Likewise, in Mississippi.

Another U.S. Senate special election debate has been canceled over candidates Cindy Hyde-Smith and Mike Espy declining to participate.

The Clarion Ledger, WLBT, the League of Women Voters and the Mississippi Bar Association had planned a debate for 7 p.m. on Oct. 23 at Mississippi College School of Law. A debate at Millsaps College scheduled for Thursday had been canceled because of the two candidates’ refusals.

The Politic lists more.

The refusal to debate was especially prevalent in uncompetitive races. In reliably Republican Alabama, incumbent Governor Kay Ivey consistently refused to debate her Democratic challenger Walt Maddox, saying to AL.com that she had “no plans to debate.”

Similarly, in the historically Republican Iowa 4th District, incumbent Rep. Steve King, who has consistently been embroiled in controversy due to racially incendiary comments, refused to debate his Democratic challenger J.D. Scholten. King simply stated that a debate was unnecessary, telling Radio Iowa that “nobody comes to [him] and says ‘I don’t know where you stand on an issue.’”

Trump could be in trouble if—somehow—he were forced to debate Republican challenger Joe Walsh, who says Republicans will get “spanked,” if Trump is the nominee. The conservative talk show host is right on Trump’s wavelength and is practiced in dealing with ideas. The GOP will see that Walsh disappears, one way or another. Trump’s campaign claims not to be concerned.

Less of a risk to Trump is Bill Weld, the Libertarian vice presidential candidate in 2016, who is running against Trump as a Republican this time. But Fox says his dark horse status won’t stop him.

“I should be in debates with Mr. Trump and I figure either I get a debate or I get an empty chair for me to talk to with 80 million people watching. Either one of those is good,” former Massachusetts Gov. Bill Weld said in an interview. . .

Weld acknowledges the heavy lift he faces in landing a debate with Trump.

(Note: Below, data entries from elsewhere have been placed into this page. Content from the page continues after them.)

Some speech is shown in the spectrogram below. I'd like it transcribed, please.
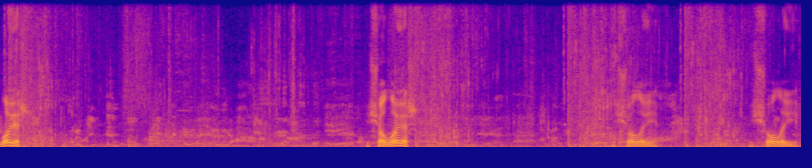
Ловишь? Еще ловишь? Еще лови. Еще лови.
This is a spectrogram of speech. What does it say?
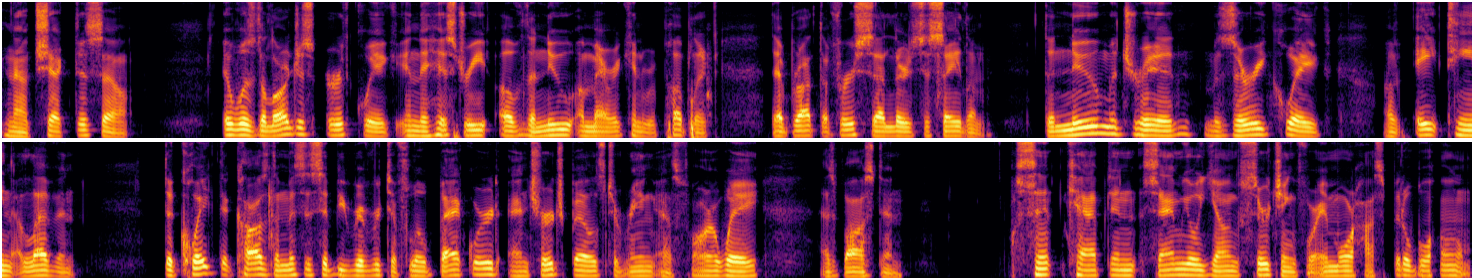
Now, check this out. It was the largest earthquake in the history of the new American Republic that brought the first settlers to Salem. The New Madrid, Missouri quake of 1811. The quake that caused the Mississippi River to flow backward and church bells to ring as far away as Boston sent Captain Samuel Young searching for a more hospitable home,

“He’s going to hang tight and not give any ground whatsoever, so I think my gambit has to be to challenge Alec Baldwin to a debate and he can come out with his red Trump wig and we’ll see who wins that,” the former governor said, repeating a line he used earlier this month when discussing debates.

Maybe Weld can host Saturday Night Live. . .

Regardless of challengers or debates, it will be difficult for a Republican to unseat someone who is liked by 71% (or 94%, depending on whether you believe Rasmussen or Trump) of the party faithful. As for the general election. Democrats would have to come up with someone who really captures the public’s imagination. That ain’t likely.